◆ YOUR GOAL:
All the records that follow need to be reproduced exactly. Omit the images.

Saved data entries:
********

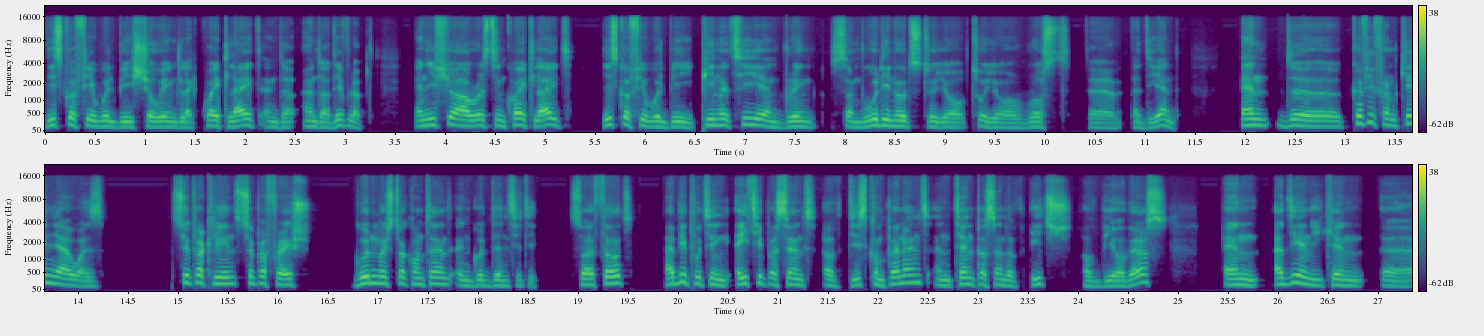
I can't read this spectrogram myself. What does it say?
this coffee will be showing like quite light and uh, underdeveloped. And if you are roasting quite light, this coffee will be peanutty and bring some woody notes to your to your roast uh, at the end. And the coffee from Kenya was super clean, super fresh, good moisture content, and good density. So I thought I'd be putting 80% of this component and 10% of each of the others. And at the end, you can uh,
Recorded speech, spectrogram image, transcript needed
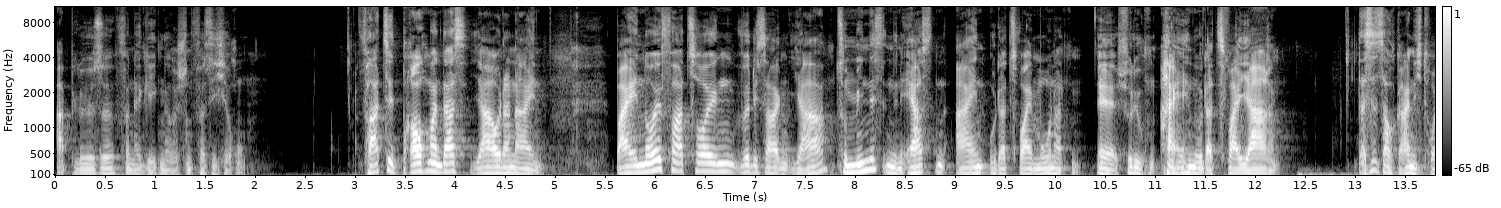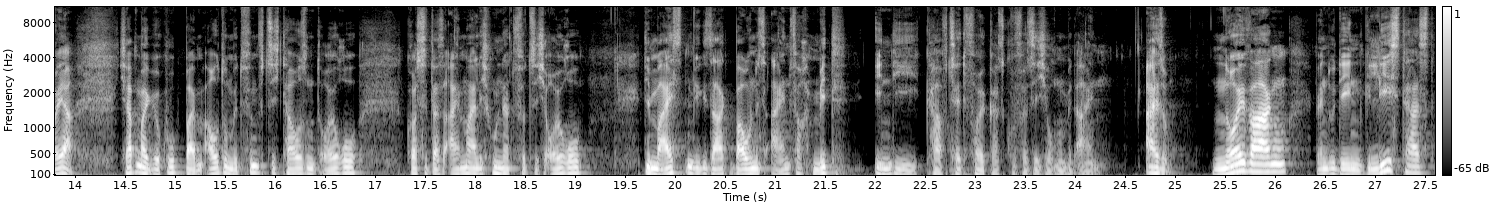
Ablöse von der gegnerischen Versicherung. Fazit, braucht man das? Ja oder nein? Bei Neufahrzeugen würde ich sagen, ja, zumindest in den ersten ein oder zwei Monaten, äh, Entschuldigung, ein oder zwei Jahren. Das ist auch gar nicht teuer. Ich habe mal geguckt, beim Auto mit 50.000 Euro kostet das einmalig 140 Euro. Die meisten, wie gesagt, bauen es einfach mit in die Kfz-Vollkaskoversicherung mit ein. Also, Neuwagen, wenn du den geleast hast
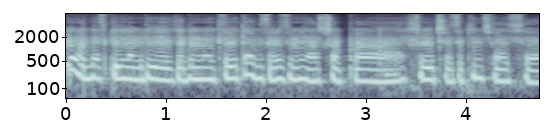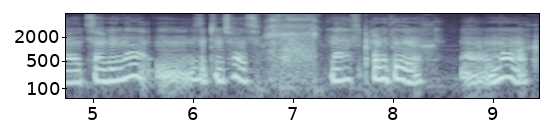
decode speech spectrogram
ну, одна спільна мрія, я думаю, це і так зрозуміло, щоб е, швидше закінчилася ця війна і закінчилася на справедливих е, умовах.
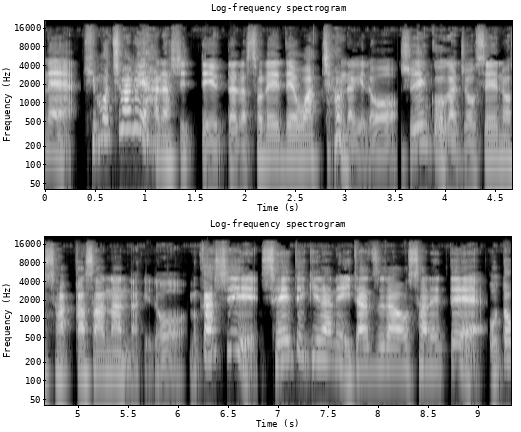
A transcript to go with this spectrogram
ね、気持ち悪い話って言ったらそれで終わっちゃうんだけど、主人公が女性の作家さんなんだけど、昔、性的なね、いたずらをされて、男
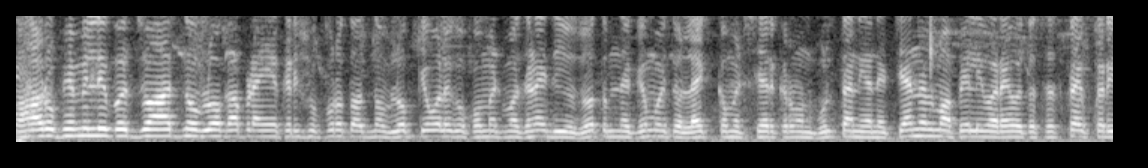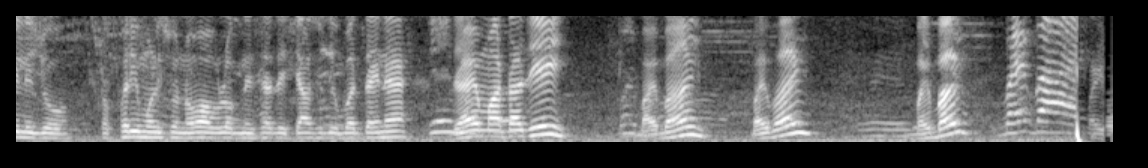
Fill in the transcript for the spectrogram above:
સારું ફેમિલી બસ જો આજનો વ્લોગ આપણે અહીંયા કરીશું. પૂરો તો આજનો વ્લોગ કેવો લાગ્યો કોમેન્ટમાં જણાવી દેજો. જો તમને ગમ્યો હોય તો લાઈક કમેન્ટ શેર કરવાનું ભૂલતા નહીં. અને ચેનલમાં પહેલી વાર આવ્યો તો સબસ્ક્રાઇબ કરી લેજો. તો ફરી મળીશું નવા વ્લોગની સાથે. ત્યાં સુધી બધાને જય માતાજી. Bye bye bye bye. Bye bye bye bye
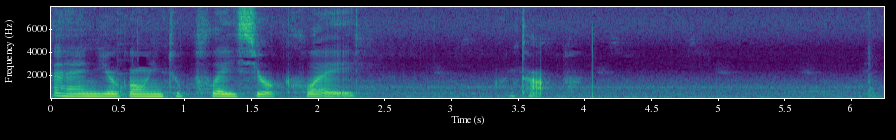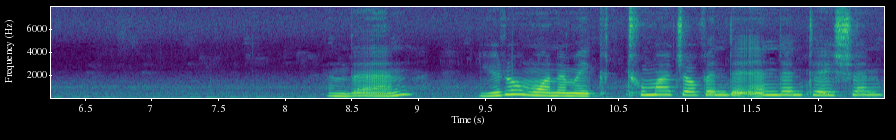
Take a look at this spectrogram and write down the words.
and you're going to place your clay on top. And then you don't want to make too much of an indentation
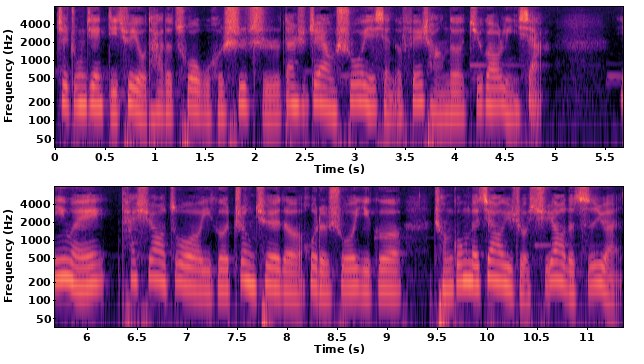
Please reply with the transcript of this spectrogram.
这中间的确有她的错误和失职，但是这样说也显得非常的居高临下，因为他需要做一个正确的，或者说一个成功的教育者需要的资源，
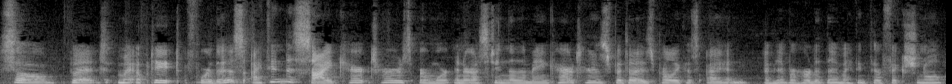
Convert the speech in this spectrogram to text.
So, but my update for this, I think the side characters are more interesting than the main characters, but that is probably because I had I've never heard of them. I think they're fictional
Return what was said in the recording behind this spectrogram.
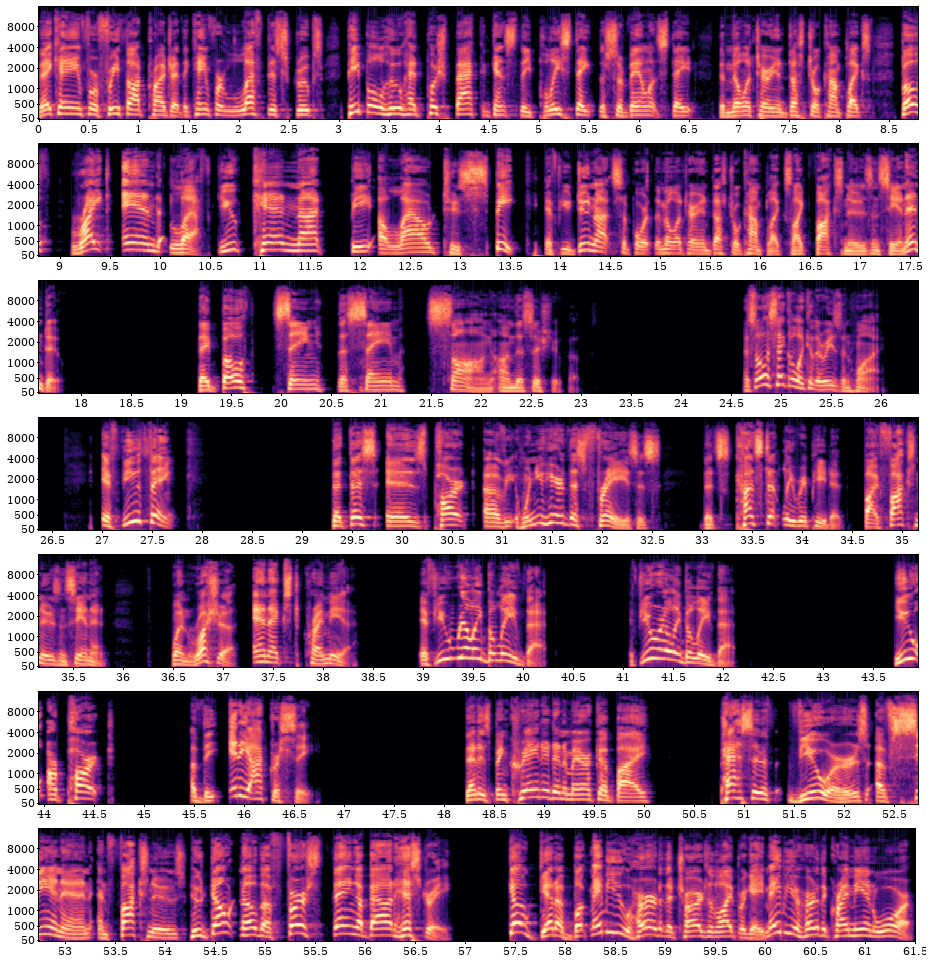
they came for Free Thought Project. They came for leftist groups, people who had pushed back against the police state, the surveillance state, the military industrial complex, both right and left. You cannot be allowed to speak if you do not support the military industrial complex like Fox News and CNN do. They both sing the same song on this issue, folks. And so let's take a look at the reason why. If you think that this is part of, when you hear this phrase that's constantly repeated by Fox News and CNN, when Russia annexed Crimea, if you really believe that, if you really believe that, you are part of the idiocracy that has been created in America by passive viewers of CNN and Fox News who don't know the first thing about history. Go get a book. Maybe you heard of the Charge of the Light Brigade. Maybe you heard of the Crimean War.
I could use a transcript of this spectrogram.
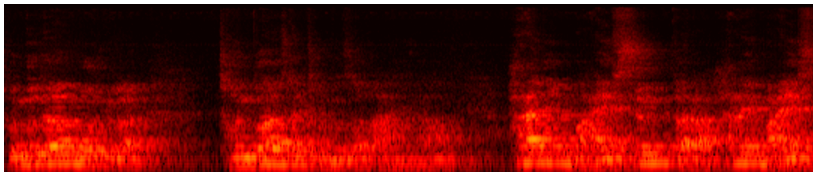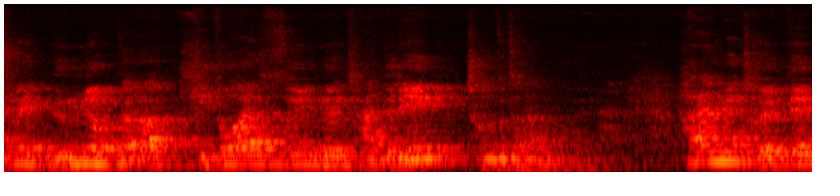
전도자는 무엇인가? 전도하는 사람이 전도사가 아니라 하나님 말씀 따라 하나님 말씀의 능력 따라 기도할 수 있는 자들이 전도자라는 거예요. 하나님의 절대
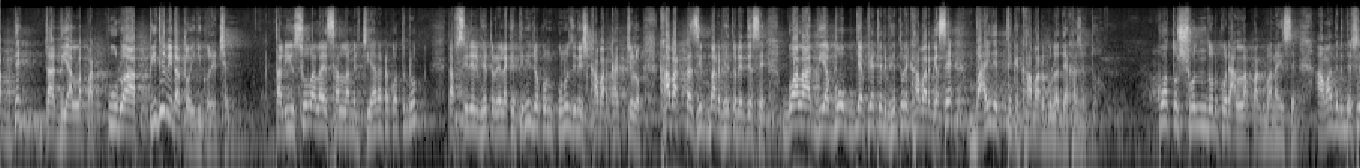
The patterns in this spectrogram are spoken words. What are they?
অর্ধেকটা দিয়ে আল্লাহ পাক পুরো পৃথিবীটা তৈরি করেছেন। তাহলে ইউসুফ আলাহ সাল্লামের চেহারাটা কতটুক? তাফসিরের ভেতরে লেখে, তিনি যখন কোনো জিনিস খাবার খাচ্ছিল, খাবারটা জিব্বার ভেতরে দেশে গলা দিয়া, বুক দিয়া, পেটের ভেতরে খাবার গেছে, বাইরের থেকে খাবারগুলো দেখা যেত। কত সুন্দর করে আল্লাহ পাক বানাইছেন। আমাদের দেশে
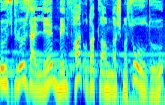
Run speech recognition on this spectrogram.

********

◆ WRITTEN RESPONSE:
I can't read this spectrogram myself. What does it say?
this coffee will be showing like quite light and uh, underdeveloped. And if you are roasting quite light, this coffee will be peanutty and bring some woody notes to your to your roast uh, at the end. And the coffee from Kenya was super clean, super fresh, good moisture content, and good density. So I thought I'd be putting 80% of this component and 10% of each of the others. And at the end, you can uh,
Recorded speech, spectrogram image, transcript needed
Ablöse von der gegnerischen Versicherung. Fazit, braucht man das? Ja oder nein? Bei Neufahrzeugen würde ich sagen, ja, zumindest in den ersten ein oder zwei Monaten, äh, Entschuldigung, ein oder zwei Jahren. Das ist auch gar nicht teuer. Ich habe mal geguckt, beim Auto mit 50.000 Euro kostet das einmalig 140 Euro. Die meisten, wie gesagt, bauen es einfach mit in die Kfz-Vollkaskoversicherung mit ein. Also, Neuwagen, wenn du den geleast hast
decode speech spectrogram
ну, одна спільна мрія, я думаю, це і так зрозуміло, щоб е, швидше закінчилася ця війна і закінчилася на справедливих е, умовах.
A transcript to go with this spectrogram
ね、気持ち悪い話って言ったらそれで終わっちゃうんだけど、主人公が女性の作家さんなんだけど、昔、性的なね、いたずらをされて、男
Fill in the transcript for the spectrogram above:
સારું ફેમિલી બસ જો આજનો વ્લોગ આપણે અહીંયા કરીશું. પૂરો તો આજનો વ્લોગ કેવો લાગ્યો કોમેન્ટમાં જણાવી દેજો. જો તમને ગમ્યો હોય તો લાઈક કમેન્ટ શેર કરવાનું ભૂલતા નહીં. અને ચેનલમાં પહેલી વાર આવ્યો તો સબસ્ક્રાઇબ કરી લેજો. તો ફરી મળીશું નવા વ્લોગની સાથે. ત્યાં સુધી બધાને જય માતાજી. Bye bye bye bye. Bye bye bye bye
Take a look at this spectrogram and write down the words.
and you're going to place your clay on top. And then you don't want to make too much of an indentation
Please reply with the transcript of this spectrogram.
这中间的确有她的错误和失职，但是这样说也显得非常的居高临下，因为他需要做一个正确的，或者说一个成功的教育者需要的资源，
Convert the speech in this spectrogram to text.
So, but my update for this, I think the side characters are more interesting than the main characters, but that is probably because I had I've never heard of them. I think they're fictional
Return what was said in the recording behind this spectrogram.
they came for Free Thought Project. They came for leftist groups, people who had pushed back against the police state, the surveillance state, the military industrial complex, both right and left. You cannot be allowed to speak if you do not support the military industrial complex like Fox News and CNN do. They both sing the same song on this issue, folks. And so let's take a look at the reason why. If you think that this is part of, when you hear this phrase that's constantly repeated by Fox News and CNN, when Russia annexed Crimea, if you really believe that, if you really believe that, you are part of the idiocracy that has been created in America by passive viewers of CNN and Fox News who don't know the first thing about history. Go get a book. Maybe you heard of the Charge of the Light Brigade. Maybe you heard of the Crimean War.
I could use a transcript of this spectrogram.
전도자는 무엇인가? 전도하는 사람이 전도사가 아니라 하나님 말씀 따라 하나님 말씀의 능력 따라 기도할 수 있는 자들이 전도자라는 거예요. 하나님의 절대
The patterns in this spectrogram are spoken words. What are they?
অর্ধেকটা দিয়ে আল্লাহ পাক পুরো পৃথিবীটা তৈরি করেছেন। তাহলে ইউসুফ আলাহ সাল্লামের চেহারাটা কতটুক? তাফসিরের ভেতরে লেখে, তিনি যখন কোনো জিনিস খাবার খাচ্ছিল, খাবারটা জিব্বার ভেতরে দেশে গলা দিয়া, বুক দিয়া, পেটের ভেতরে খাবার গেছে, বাইরের থেকে খাবারগুলো দেখা যেত। কত সুন্দর করে আল্লাহ পাক বানাইছেন। আমাদের দেশে
Run speech recognition on this spectrogram.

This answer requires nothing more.